■ **What the task asks**
The response should be the records below, repeated exactly, with each picture left out.

BEGIN Given data

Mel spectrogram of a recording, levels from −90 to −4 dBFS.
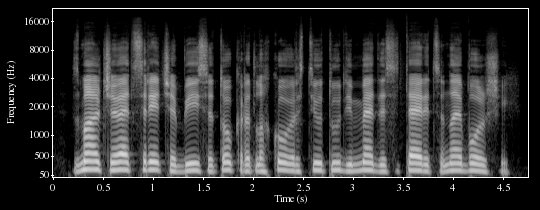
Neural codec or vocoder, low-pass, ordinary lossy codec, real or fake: codec, 44.1 kHz, 7.8 kbps, Pupu-Codec; 19.8 kHz; none; fake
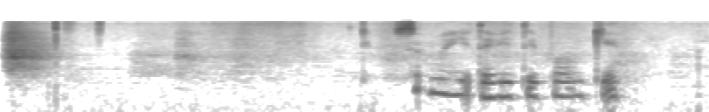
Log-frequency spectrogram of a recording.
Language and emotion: Russian, neutral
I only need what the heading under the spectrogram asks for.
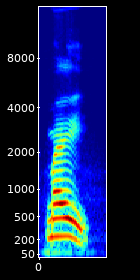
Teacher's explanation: لام ساکن پہ قلقلہ نہیں ہونا چاہیے، غل نہیں پڑھنا، غل۔ مئی یا ساکن حرف لین ہے، یا ساکن سے پہلے زبر ہے اس لیے اس کو نرمی سے پڑھیں گے، میں نہیں پڑھنا، مئی۔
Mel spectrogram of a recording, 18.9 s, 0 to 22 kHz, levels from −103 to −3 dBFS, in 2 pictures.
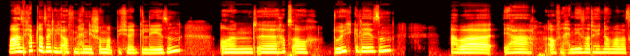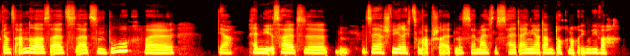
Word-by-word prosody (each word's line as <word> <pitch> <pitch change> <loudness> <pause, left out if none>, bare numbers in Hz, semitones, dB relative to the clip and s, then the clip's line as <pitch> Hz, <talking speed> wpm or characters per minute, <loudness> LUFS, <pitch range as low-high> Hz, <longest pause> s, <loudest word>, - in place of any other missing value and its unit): Boah, 215 - +11
also 250 +1 +7
ich - - -6
habe 300 +1 +2
tatsächlich 265 -7 +4
auf 225 -2 -2
dem 210 - -2
Handy 200 0 0
schon 195 +1 -1
mal 190 -1 +2
Bücher 190 0 -3
gelesen 190 - +1 0.6
und, 205 0 +2
äh, 210 -1 +3
habe 235 +4 -2
es - - -4
auch 205 -1 -1 0.2
durchgelesen. 265 +5 +2 0.8
Aber 195 -1 +6 0.2
ja, 195 0 +1 0.2
auf 190 - -1
dem 200 - -7
Handy 195 +2 0
ist 210 - -2
natürlich 205 -1 -1
noch 205 0 -1
mal 200 0 0
was 195 -1 -3
ganz 190 0 -4
anderes 190 -1 +1
als 180 +1 -2
als 180 0 -2
'n 185 -2 -4
Buch, 275 +8 0
weil, 175 0 -1 0.7
ja, 180 -2 -5 0.2
Handy 190 -1 0
ist - - -1
halt, 190 -1 -1
äh, 180 -2 -1
hm, 195 - -10 0.2
sehr 200 -1 -2
schwierig 185 -1 0
zum - - -4
Abschalten. - - -5
Das 175 0 -5
ist - - -4
ja 175 - -5
meistens 180 0 -4
es - - -7
hält 180 +1 -4
einen 185 0 -1
ja 185 0 -2
dann 185 0 -3
doch 185 +1 -4
noch 175 -1 -3
irgendwie 190 0 -3
wach. 180 -1 -3
195 Hz, 185 wpm, -21 LUFS, 185-210 Hz, 0.8 s, Boah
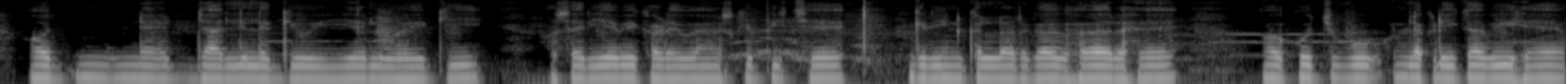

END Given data

■ **Final answer**
Mel spectrogram of a recording, levels from −90 to −4 dBFS.
Neural codec or vocoder, low-pass, ordinary lossy codec, real or fake: codec, 44.1 kHz, 7.8 kbps, Pupu-Codec; 19.8 kHz; none; fake
Log-frequency spectrogram of a recording.
Language and emotion: Russian, neutral
I only need what the heading under the spectrogram asks for.
Teacher's explanation: لام ساکن پہ قلقلہ نہیں ہونا چاہیے، غل نہیں پڑھنا، غل۔ مئی یا ساکن حرف لین ہے، یا ساکن سے پہلے زبر ہے اس لیے اس کو نرمی سے پڑھیں گے، میں نہیں پڑھنا، مئی۔
Mel spectrogram of a recording, 18.9 s, 0 to 22 kHz, levels from −103 to −3 dBFS, in 2 pictures.
Word-by-word prosody (each word's line as <word> <pitch> <pitch change> <loudness> <pause, left out if none>, bare numbers in Hz, semitones, dB relative to the clip and s, then the clip's line as <pitch> Hz, <talking speed> wpm or characters per minute, <loudness> LUFS, <pitch range as low-high> Hz, <longest pause> s, <loudest word>, - in place of any other missing value and its unit): Boah, 215 - +11
also 250 +1 +7
ich - - -6
habe 300 +1 +2
tatsächlich 265 -7 +4
auf 225 -2 -2
dem 210 - -2
Handy 200 0 0
schon 195 +1 -1
mal 190 -1 +2
Bücher 190 0 -3
gelesen 190 - +1 0.6
und, 205 0 +2
äh, 210 -1 +3
habe 235 +4 -2
es - - -4
auch 205 -1 -1 0.2
durchgelesen. 265 +5 +2 0.8
Aber 195 -1 +6 0.2
ja, 195 0 +1 0.2
auf 190 - -1
dem 200 - -7
Handy 195 +2 0
ist 210 - -2
natürlich 205 -1 -1
noch 205 0 -1
mal 200 0 0
was 195 -1 -3
ganz 190 0 -4
anderes 190 -1 +1
als 180 +1 -2
als 180 0 -2
'n 185 -2 -4
Buch, 275 +8 0
weil, 175 0 -1 0.7
ja, 180 -2 -5 0.2
Handy 190 -1 0
ist - - -1
halt, 190 -1 -1
äh, 180 -2 -1
hm, 195 - -10 0.2
sehr 200 -1 -2
schwierig 185 -1 0
zum - - -4
Abschalten. - - -5
Das 175 0 -5
ist - - -4
ja 175 - -5
meistens 180 0 -4
es - - -7
hält 180 +1 -4
einen 185 0 -1
ja 185 0 -2
dann 185 0 -3
doch 185 +1 -4
noch 175 -1 -3
irgendwie 190 0 -3
wach. 180 -1 -3
195 Hz, 185 wpm, -21 LUFS, 185-210 Hz, 0.8 s, Boah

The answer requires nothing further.